Responding to a student question after a recent Kansas State debate with Brad DeLong I posed a conceptual puzzle. I asked students to ponder why textbooks treat Treasury sales of government bonds as a “stimulus” to demand (nominal GDP) in the same sense as Federal Reserve purchases of such bonds. “Those are very different polices,” I noted; “Why should they have the same effect?”
The remark was intended to encourage students to probe more deeply into what such metaphors as “stimulating” or “jump starting” really mean, not to accept as dogma that fiscal and monetary policy are equally effective or that economists are certain just how they work.
DeLong’s misinterpretation of my question led him to lecture me that, “if you really do think that monetary expansion undoes fiscal expansion because monetary expansion buys bonds and fiscal expansion sells bonds, you need to educate yourself.” Citing that wholly imaginary rewriting of my question, Paul Krugman wrote, “My heart goes out to Brad DeLong, who debated Alan Reynolds and discovered that his opponent really doesn’t understand at all how either fiscal or monetary policy work.”
Did I really say that “monetary expansion undoes fiscal expansion”? Of course not.
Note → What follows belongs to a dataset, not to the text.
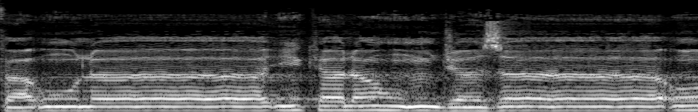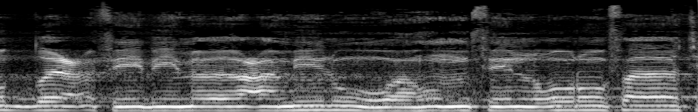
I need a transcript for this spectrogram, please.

If that had been my question, I would have answered myself by saying that piling more debt on the backs of taxpayers is unlikely to stimulate private spending (much less encourage more or better labor and capital) unless the added debt is “monetized” by the Fed and regulators allow banks to lend more to private borrowers. DeLong made much the same point by saying, “Expansionary monetary policy makes it a sure thing that expansionary fiscal policy is effective by removing the channels for interest-rate and tax crowding out.”
The Fed’s current bond-buying spree is bound to have some effect, if only to facilitate cheap corporate buybacks of shares and speculative day trading of such stocks on margin. But selling more government bonds per se (if the Fed won’t buy more) would be just as much an added burden for taxpayers as it would be a benefit to whoever receives the resulting government transfers, contracts or subsidies.
This make-believe squabble about monetary expansion undoing fiscal expansion exists only in DeLong’s imagination, like my non-prediction of mammoth inflation or Krugman’s non-facts about Ireland’s fiscal frugality.